I would strongly recommend that a training programme was designed by a coach, tailored to the athlete’s individual needs, health, time available, and goals. However, there are rules of thumb for aging athletes that need to be considered. For example, a longer thorough warm up, to boost blood flow to the muscles, and time dedicated for a good stretch at the end is important. Invest in a foam roller as well, so you can work on the muscles at home, and a massage perhaps once a month to keep on top of any potential niggles! Also, include elements that work on developing balance and proprioception, cross train to limit overuse injuries. Follow a strength programme as it improves bone mineral densities, increases muscle mass, and it will result in greater muscle strength and power which helps to protect joints and makes the body more resilient to the stresses of exercise. Vary exercise intensity and build a strong core. Complete the plank several times a week, as a strong core will stabilise the body and help prevent injury.
Any specific nutritional advice for the ageing athlete?

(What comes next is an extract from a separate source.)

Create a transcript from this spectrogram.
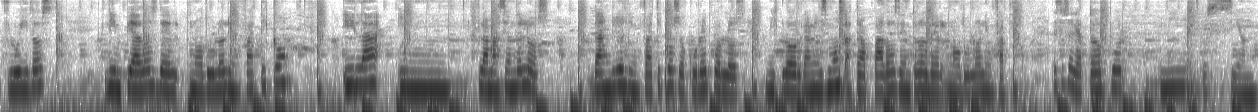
fluidos limpiados del nódulo linfático y la inflamación de los ganglios linfáticos ocurre por los microorganismos atrapados dentro del nódulo linfático. Esto sería todo por mi exposición.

There is evidence to suggest that age related illness and degenerative diseases can be thwarted to an extent with a good balanced, nutrient rich diet. The correct balance of unrefined carbs, Protein, fats needs to be adhered to, as it would if you were a younger athlete, however there are certain elements that an older athlete can focus on to maintain their muscle strength, recovery and general well-being. For example, omega 3 sources such as oily fish, nuts, seeds, will help improve circulation and are known for their anti-inflammatory effects. A diet rich in anti-oxidants will help fight against the ageing process, as they help protect the body against free radicals. Older athletes are often less able to absorb and synthesise certain vitamins such as vitamin D and B12. Plus minerals such as Calcium, zinc, magnesium are crucial for maintaining a strong skeletal structure, and vitamin c is vital for collagen formation, so food sources rich in micro-nutrients are very important. Its also worth bearing in mind that older athletes are more susceptible to dehydration as ageing inhibits your thirst sensation and can affect sweating rates, fluid and electrolyte balance. So always carry a water bottle with you, make sure you are well hydrated before exercise, maintain adequate levels throughout training, and recovery properly, not only with fluids, but a protein rich meal up to 15mins post exercise!